| Data listing |
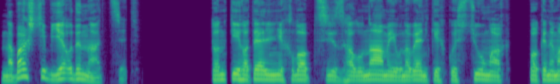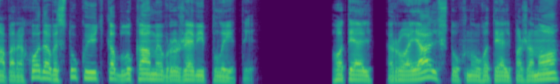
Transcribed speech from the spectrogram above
На башті б'є одинадцять. Тонкі готельні хлопці з галунами і в новеньких костюмах, поки нема парахода, вистукують каблуками в рожеві плити. Готель Рояль штовхнув готель Пажано,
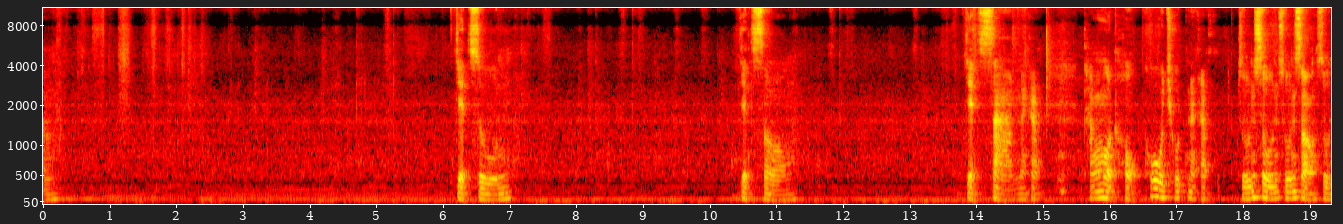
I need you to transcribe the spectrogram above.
มเจ็ดศูนย์เจ็ดสองเจ็ดสามนะครับ ทั้งหมด 6 คู่ชุดนะครับ 0 0 0 2 0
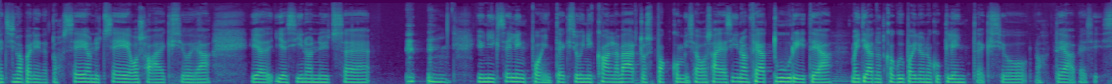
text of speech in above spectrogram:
et siis ma panin, et noh, see on nüüd see osa, eks ju, ja, ja, ja siin on nüüd see unique selling point, eks ju, unikaalne väärtuspakkumise osa ja siin on featuurid ja ma ei teadnud ka, kui palju nagu klient, eks ju, noh, teab ja siis.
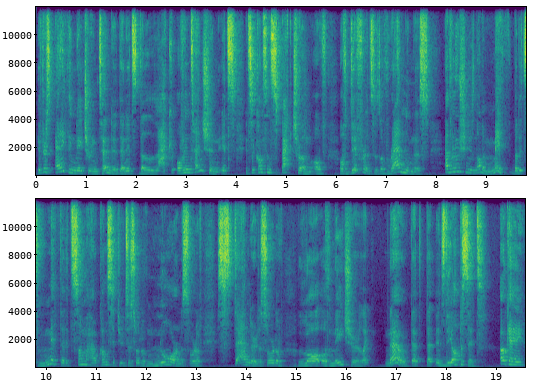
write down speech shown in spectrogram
If there's anything nature intended, then it's the lack of intention. It's it's a constant spectrum of, of differences, of randomness. Evolution is not a myth, but it's a myth that it somehow constitutes a sort of norm, a sort of standard, a sort of law of nature. Like no, that, that it's the opposite. Okay,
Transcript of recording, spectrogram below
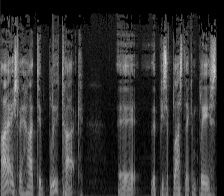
I actually had to Blu Tack uh, the piece of plastic in place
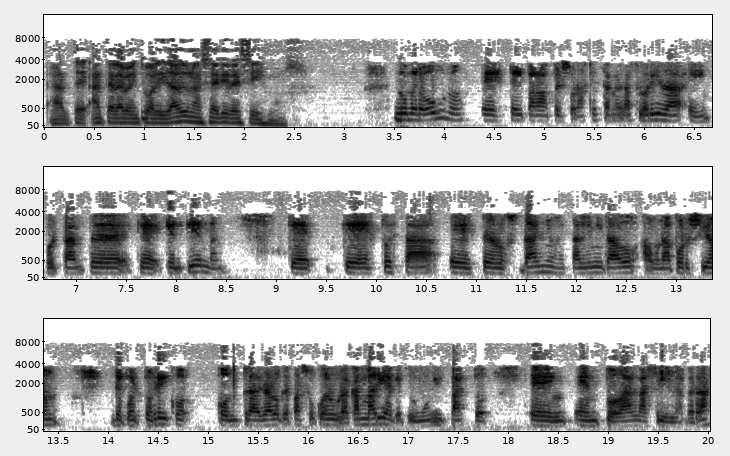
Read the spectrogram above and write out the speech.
ante, ante la eventualidad de una serie de sismos? Número uno, este, y para las personas que están en la Florida, es importante que, entiendan que, que esto está, este, los daños están limitados a una porción de Puerto Rico, contrario a lo que pasó con el huracán María, que tuvo un impacto en, en todas las islas, ¿verdad?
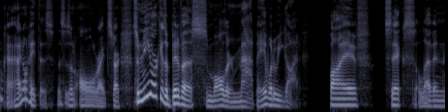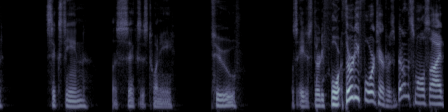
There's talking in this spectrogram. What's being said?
Okay. I don't hate this. This is an all right start. So New York is a bit of a smaller map, eh? What do we got? 5, 6, 11, 16, plus 6 is 22, plus 8 is 34. 34 territories. A bit on the small side.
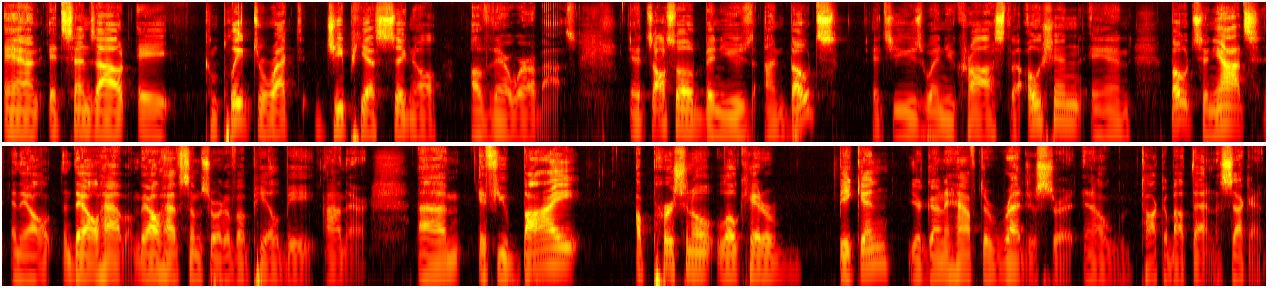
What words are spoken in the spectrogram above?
and it sends out a complete direct GPS signal of their whereabouts. It's also been used on boats. It's used when you cross the ocean in boats and yachts, and they all they all have them. They all have some sort of a PLB on there. Um, if you buy a personal locator beacon, you're going to have to register it, and I'll talk about that in a second.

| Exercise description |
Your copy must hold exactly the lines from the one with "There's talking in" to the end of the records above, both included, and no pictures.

| Task answer |
There's talking in this spectrogram. What's being said?
Okay. I don't hate this. This is an all right start. So New York is a bit of a smaller map, eh? What do we got? 5, 6, 11, 16, plus 6 is 22, plus 8 is 34. 34 territories. A bit on the small side.
What words are spoken in the spectrogram above?
and it sends out a complete direct GPS signal of their whereabouts. It's also been used on boats. It's used when you cross the ocean in boats and yachts, and they all they all have them. They all have some sort of a PLB on there. Um, if you buy a personal locator beacon, you're going to have to register it, and I'll talk about that in a second.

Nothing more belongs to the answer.